SUMMARY: Six in ten Americans live with at least one chronic disease, like heart disease and stroke, cancer, or diabetes. These and other chronic diseases are the leading causes of death and disability in America, and they are also a top driver of health care costs. But what we most often overlook is the effect of chronic health conditions on the quality of life leading to depression and suicide.
Paul used to be an energetic and vibrant guy. He would go for long hikes in the woods and loved to travel the world. I met him in a photography class, and we formed a friendship based on our love of nature photography. Two years later, Paul had become a recluse and did nothing but sit at home and watch TV. I learned later that he was being treated for a severe form of COPD, which had affected his life so much his wife said, “he just doesn’t do the things he used to anymore”.
Paul is not alone. According to the CDC, in 2012, 25.5% of US adults had multiple (≥2) diagnosed chronic conditions among ten different conditions: arthritis, cancer, chronic obstructive pulmonary disease (COPD), coronary heart disease, current asthma, diabetes, hepatitis, hypertension, stroke, and weak or failing kidneys. Compared with adults without chronic conditions, adults with multiple chronic conditions have a worse health-related quality of life, higher health care costs, and increased risk of death. Using 2018 National Health Interview Survey (NHIS) data, we provide estimates of the prevalence of single and multiple chronic conditions among US adults.
Considering how painful and disabling chronic health conditions can be, it’s no surprise that people with chronic illnesses are two to three times more likely than the general population to suffer from depression.
Our healthcare system is designed to treat health conditions, not patients. What happens when someone loses the will to live because they are tired of dealing with chronic health conditions and prescription drugs that have nasty side effects?
When my mother had cancer, she refused a second round of chemotherapy and decided to let nature take its course. When I tried to talk to her to get the treatment, she told me she was just “tired”. She was tired of fighting every day. She was tired of seeing multiple doctors and tired of going to an Oncologists office that was more like, as she called it, a “cancer store”.
When your chronic illness has put you through the wringer in terms of doctor and hospital visits, lab tests, imaging, medications, and other treatments, it’s only natural to feel defeated. All of us have been there at some point – when you almost want to throw your hands in the air and let the quicksand pull you under.
In Pittsburgh, Pennsylvania, Vicki Helgeson, a psychologist at Carnegie Mellon University, has spent more than 25 years studying how people adjust to chronic illness. “Most people are amazingly resilient and find successful ways of coping with whatever stressors life throws their way,” she says. Still, a significant minority with the same severity of illness will suffer more, both physically and emotionally. Studies show that the factors that make the difference include gender, personality traits, and, perhaps most importantly, relationships with friends, family, and peers.
How patients fare after being diagnosed with chronic illnesses depends a lot more on them than on their doctors. The patient has to be taking medication, monitoring diet, exercising and following up with medical appointments, all of which can make a big difference in how well he or she does, both psychologically and physically.

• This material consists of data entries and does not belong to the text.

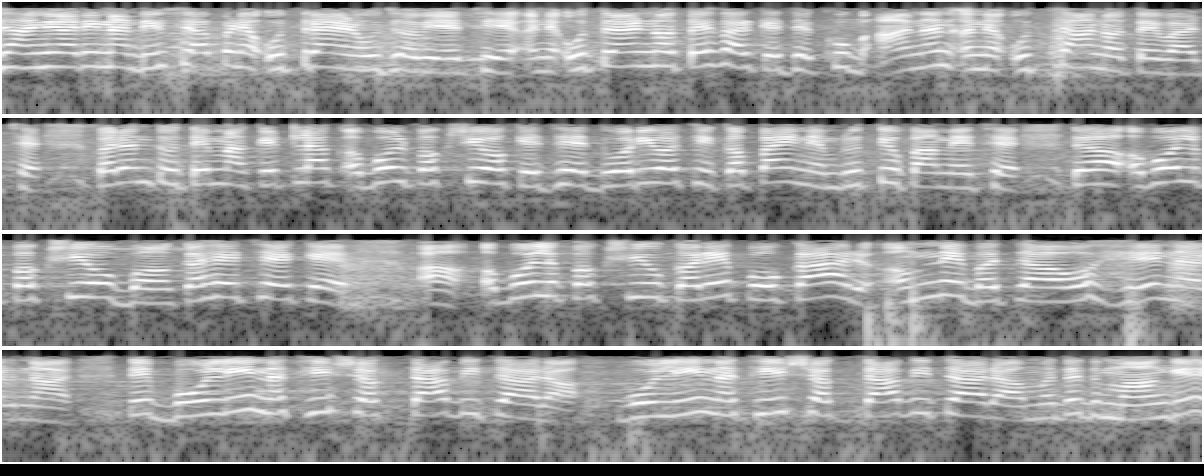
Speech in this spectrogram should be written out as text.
જાન્યુઆરીના દિવસે આપણે ઉત્તરાયણ ઉજવીએ છીએ અને ઉત્તરાયણનો તહેવાર કે જે ખૂબ આનંદ અને ઉત્સાહનો તહેવાર છે. પરંતુ તેમાં કેટલાક અબોલ પક્ષીઓ કે જે દોરીઓથી કપાઈને મૃત્યુ પામે છે. તે અબોલ પક્ષીઓ કહે છે કે અબોલ પક્ષીઓ કરે પોકાર, અમને બચાવો હે નરનાર. તે બોલી નથી શકતા બિચારા, બોલી નથી શકતા બિચારા. મદદ માંગે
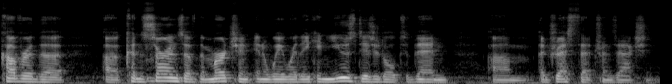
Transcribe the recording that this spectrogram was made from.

Vicki Helgeson, a a psychologist at Carnegie Mellon University
Still, our healthcare system doesn’t take into account how people feel about their chronic health problems. Someone could, for example, decide that they can’t lower their A1C and gain weight after failing to lose weight. We think that medications can help, but social media is full of posts from people who report quality of life-altering side effects.
The US spends more on patient care than any other industrialized nation, but somehow our healthcare system is not even close to being in the top ten. We forget that behind every statistic is a person who may be scared and alone trying to fight their chronic illness every day. That needs to change.